Exercise description
Only the lines from the one holding "Log-frequency spectrogram of" through the end of the records below are to be reproduced exactly, and pictures are to be omitted.

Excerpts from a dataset
● ● ● ● ● ● ●

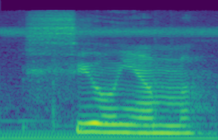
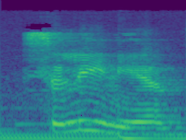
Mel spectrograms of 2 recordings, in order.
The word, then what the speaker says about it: selenium: like supplements i do celium cellium that is so not how you pronounce it selenium selenium and then i also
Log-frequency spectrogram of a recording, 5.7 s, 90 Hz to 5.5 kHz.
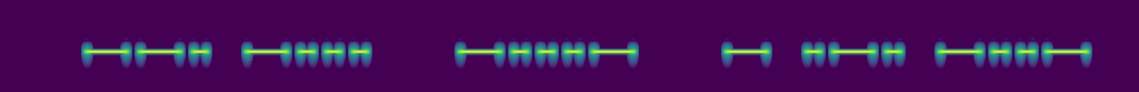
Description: Morse code, heard as a keyed tone, about 18 wpm, 550 Hz. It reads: GB <BT> TRX
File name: naukapodstaw / skroty / skroty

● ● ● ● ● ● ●

Result of the exercise
Log-frequency spectrogram of a recording, 5.7 s, 90 Hz to 5.5 kHz.
Description: Morse code, heard as a keyed tone, about 18 wpm, 550 Hz. It reads: GB <BT> TRX
File name: naukapodstaw / skroty / skroty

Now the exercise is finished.